## [Work order]
When you reach a picture, pass over it; otherwise repeat the listing word for word.

## [Dataset extract]
*** Block opens ***

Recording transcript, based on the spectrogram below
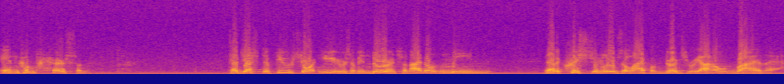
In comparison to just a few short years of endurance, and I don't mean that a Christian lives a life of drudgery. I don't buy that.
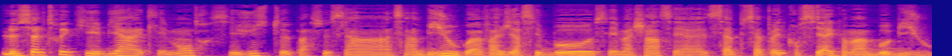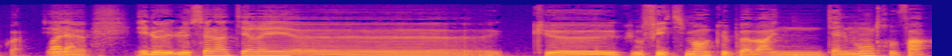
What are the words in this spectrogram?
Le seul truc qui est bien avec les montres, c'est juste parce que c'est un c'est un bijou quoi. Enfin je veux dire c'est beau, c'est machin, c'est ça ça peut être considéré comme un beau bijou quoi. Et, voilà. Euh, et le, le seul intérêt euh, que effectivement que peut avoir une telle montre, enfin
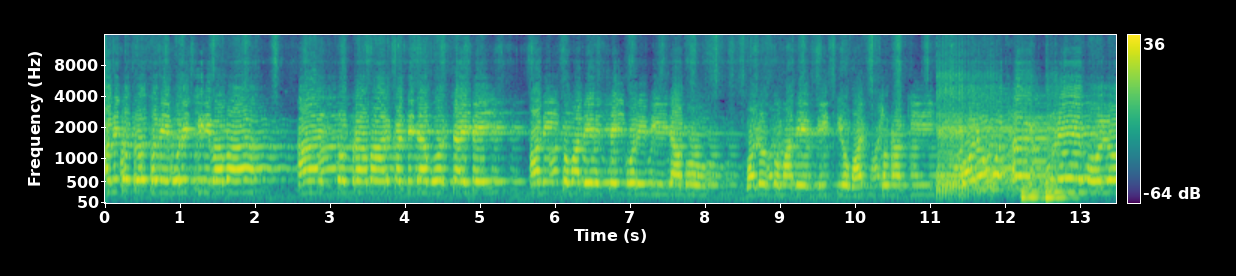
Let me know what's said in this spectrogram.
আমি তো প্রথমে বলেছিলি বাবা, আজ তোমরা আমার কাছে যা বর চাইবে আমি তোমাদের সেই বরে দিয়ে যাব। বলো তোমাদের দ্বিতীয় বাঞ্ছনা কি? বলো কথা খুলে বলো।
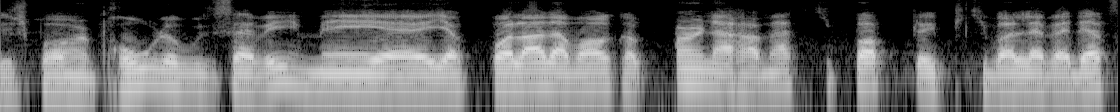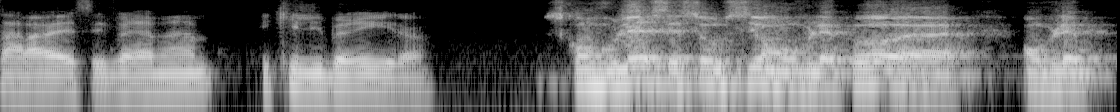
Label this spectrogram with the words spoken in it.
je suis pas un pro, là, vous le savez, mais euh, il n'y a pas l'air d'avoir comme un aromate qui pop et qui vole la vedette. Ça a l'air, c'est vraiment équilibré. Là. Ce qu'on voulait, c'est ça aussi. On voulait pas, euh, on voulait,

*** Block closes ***

## [Response]
Recording transcript, based on the spectrogram below
In comparison to just a few short years of endurance, and I don't mean that a Christian lives a life of drudgery. I don't buy that.
What are the words in this spectrogram?
Le seul truc qui est bien avec les montres, c'est juste parce que c'est un c'est un bijou quoi. Enfin je veux dire c'est beau, c'est machin, c'est ça ça peut être considéré comme un beau bijou quoi. Et, voilà. Euh, et le, le seul intérêt euh, que effectivement que peut avoir une telle montre, enfin
Let me know what's said in this spectrogram.
আমি তো প্রথমে বলেছিলি বাবা, আজ তোমরা আমার কাছে যা বর চাইবে আমি তোমাদের সেই বরে দিয়ে যাব। বলো তোমাদের দ্বিতীয় বাঞ্ছনা কি? বলো কথা খুলে বলো।
Label this spectrogram with the words spoken in it.
je suis pas un pro, là, vous le savez, mais euh, il n'y a pas l'air d'avoir comme un aromate qui pop et qui vole la vedette. Ça a l'air, c'est vraiment équilibré. Là. Ce qu'on voulait, c'est ça aussi. On voulait pas, euh, on voulait,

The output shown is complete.